Idaho is also one of 30 states holding state supreme court elections this year with two seats on the ballot.

Click here for more information on Idaho’s races this year.

Redistricting highlights

Following the 2020 census, Idaho was apportioned two congressional districts, the same number it had after the 2010 census.

State legislative elections will also take place under new district lines. Our side-by-side map comparison tool shows how redistricting affected those districts. Here’s an example of the state’s Senate map in effect before and after the 2020 redistricting cycle:

You can interact with our map comparison tool by visiting our Idaho redistricting page here.

Partisan balance

  • Both of Idaho’s U.S. Senators—Mike Crapo and Jim Risch—are Republicans.
  • Idaho’s two U.S. House districts are also represented by Republicans.
  • Idaho has had a Republican governor since 1995
  • Republicans hold a 27-7 majority in the state Senate and a 58-12 majority in the state House.
  • With a Republican governor and majorities in both legislative chambers, Idaho is one of 23 Republican trifectas, a status it has held since 1995.
  • Along with the governor, the secretary of state and attorney general are also Republicans, making the state one of 23 with a Republican triplex.

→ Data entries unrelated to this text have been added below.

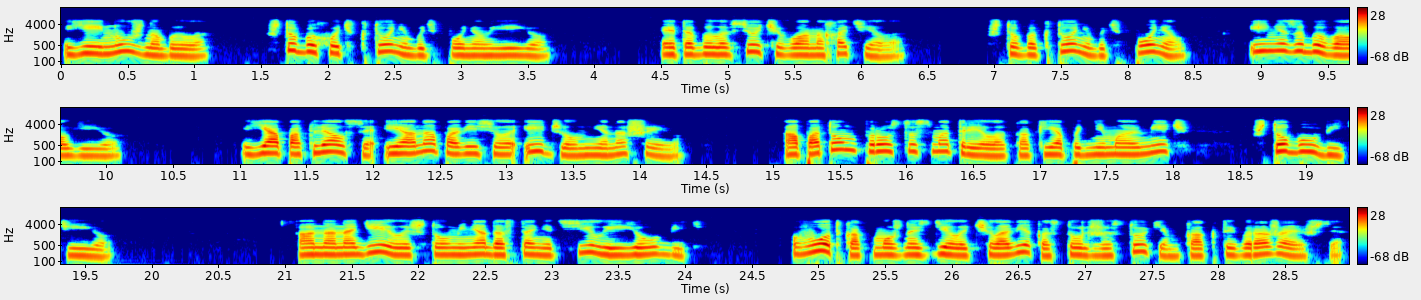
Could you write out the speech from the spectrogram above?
Ей нужно было, чтобы хоть кто-нибудь понял ее. Это было все, чего она хотела, чтобы кто-нибудь понял и не забывал ее. Я поклялся, и она повесила Эйджел мне на шею. А потом просто смотрела, как я поднимаю меч, чтобы убить ее. Она надеялась, что у меня достанет силы ее убить. Вот как можно сделать человека столь жестоким, как ты выражаешься.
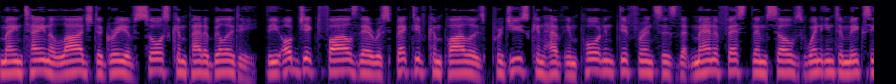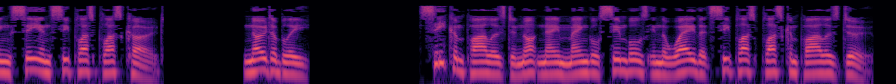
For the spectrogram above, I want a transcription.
maintain a large degree of source compatibility, the object files their respective compilers produce can have important differences that manifest themselves when intermixing C and C++ code. Notably, C compilers do not name mangle symbols in the way that C++ compilers do.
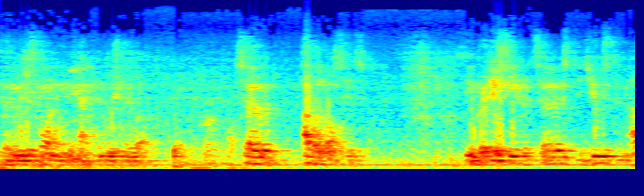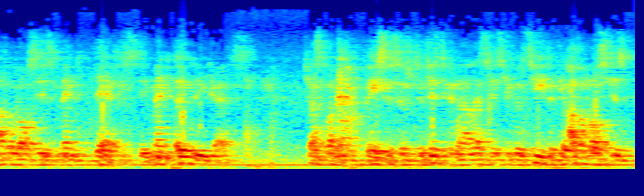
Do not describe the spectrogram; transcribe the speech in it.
for me this morning, in fact, and wish me well. So, Other Losses. The British Secret Service deduced that other losses meant deaths. It meant only deaths. Just on the basis of statistical analysis, you can see that the other losses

Seats contested by only one major party

In 2022, 59 state legislative seats in Idaho, or 56% of all seats up for election, do not have major party competition. When a candidate from only one of either major party runs for a state legislative seat, the seat is all but guaranteed to be won by that party.

Democrats are running for 44% of all state legislative seats. Fifty-nine seats do not feature a Democratic candidate and are likely to be won by a Republican, guaranteeing Republican control of both chambers.

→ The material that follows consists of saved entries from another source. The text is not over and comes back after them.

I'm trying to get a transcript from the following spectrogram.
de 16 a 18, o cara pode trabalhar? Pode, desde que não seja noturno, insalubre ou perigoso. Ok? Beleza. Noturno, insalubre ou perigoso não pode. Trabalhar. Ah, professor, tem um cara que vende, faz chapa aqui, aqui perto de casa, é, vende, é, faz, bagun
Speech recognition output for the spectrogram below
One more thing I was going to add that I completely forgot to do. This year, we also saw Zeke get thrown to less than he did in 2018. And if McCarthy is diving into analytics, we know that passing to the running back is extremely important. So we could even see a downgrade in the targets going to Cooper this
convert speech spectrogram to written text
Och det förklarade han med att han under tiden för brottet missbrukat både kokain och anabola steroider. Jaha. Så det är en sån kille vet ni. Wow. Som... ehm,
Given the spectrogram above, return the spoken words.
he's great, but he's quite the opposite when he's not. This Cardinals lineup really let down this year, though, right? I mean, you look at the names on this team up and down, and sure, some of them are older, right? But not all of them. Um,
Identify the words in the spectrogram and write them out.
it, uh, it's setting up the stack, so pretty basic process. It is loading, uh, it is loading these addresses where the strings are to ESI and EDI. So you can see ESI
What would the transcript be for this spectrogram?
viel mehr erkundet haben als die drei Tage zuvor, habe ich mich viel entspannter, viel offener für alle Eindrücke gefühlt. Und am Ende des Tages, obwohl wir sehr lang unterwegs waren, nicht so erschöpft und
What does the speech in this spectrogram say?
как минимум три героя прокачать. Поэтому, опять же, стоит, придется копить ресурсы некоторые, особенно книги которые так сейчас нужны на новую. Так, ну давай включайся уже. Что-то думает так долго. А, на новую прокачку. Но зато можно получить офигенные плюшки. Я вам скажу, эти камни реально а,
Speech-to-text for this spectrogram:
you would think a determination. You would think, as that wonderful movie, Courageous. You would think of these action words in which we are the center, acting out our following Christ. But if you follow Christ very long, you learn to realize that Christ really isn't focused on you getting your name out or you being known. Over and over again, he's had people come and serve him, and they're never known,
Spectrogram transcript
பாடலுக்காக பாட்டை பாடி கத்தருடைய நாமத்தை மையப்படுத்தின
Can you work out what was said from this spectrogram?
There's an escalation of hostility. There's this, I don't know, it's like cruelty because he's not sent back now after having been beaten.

Republicans are running for all state legislative seats.

Ballot measures

Idahoans will decide two ballot measures on Nov. 8:

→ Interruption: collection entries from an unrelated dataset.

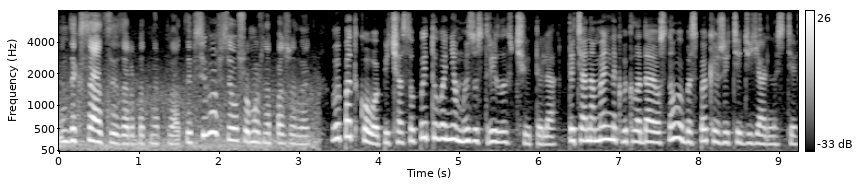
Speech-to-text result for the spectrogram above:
индексации заработной платы, всего-всего, что можно пожелать. Випадково під час опитування ми зустріли вчителя. Тетяна Мельник викладає основи безпеки життєдіяльності.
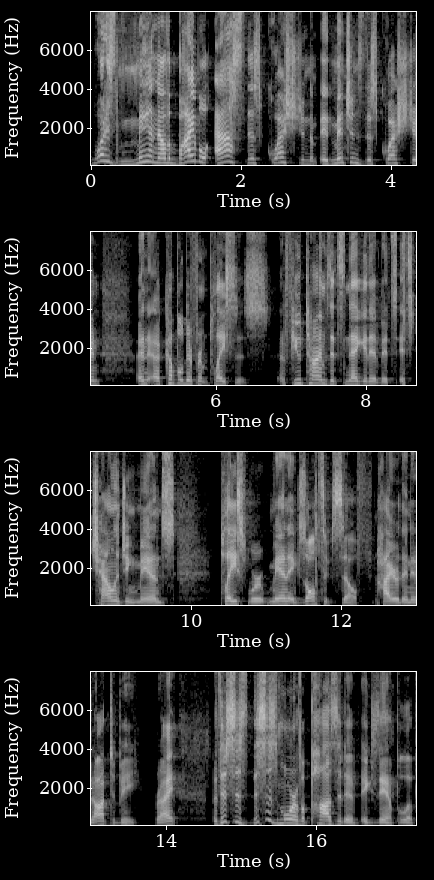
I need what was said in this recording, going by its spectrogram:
what is man? Now, the Bible asks this question, it mentions this question in a couple different places. A few times it's negative, it's, it's challenging man's place where man exalts itself higher than it ought to be, right? But this is, this is more of a positive example of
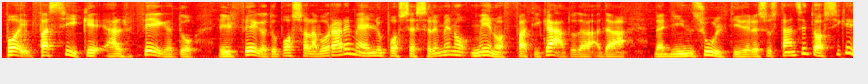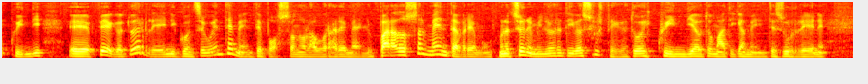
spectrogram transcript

  • Proposition 1 would increase the income tax for individuals, trusts, and estates with incomes above $250,000 and couples with incomes above $500,000. It would also increase the corporate income tax rate from 6% to 8%. Revenue would fund public and charter schools.
  • Constitutional Amendment SJR 102 would authorize the House and Senate leaders to convene a special legislative session upon receiving a joint written request from 60% of the members in each chamber.

Sixty-five ballot measures appeared on statewide ballots between 1985 and 2020. Forty-eight were approved and 17 were defeated.


  • Polls open at 8:00 a.m. and close at 8:00 p.m.
  • Idaho requires voters to present identification while voting. For more information about Idaho’s voter ID requirements, click here.
  • Early voting is available to all voters beginning Oct. 24 and ending Nov. 4.
  • The voter registration deadline is Oct. 14.
  • All voters can vote absentee in Idaho. The ballot request deadline is Oct. 28. Ballots must be received by Nov. 8. To check the status of your ballot, click here.

Want to learn more about the elections you’ll be voting in this year? Click here to use our Sample Ballot Lookup tool!

Keep reading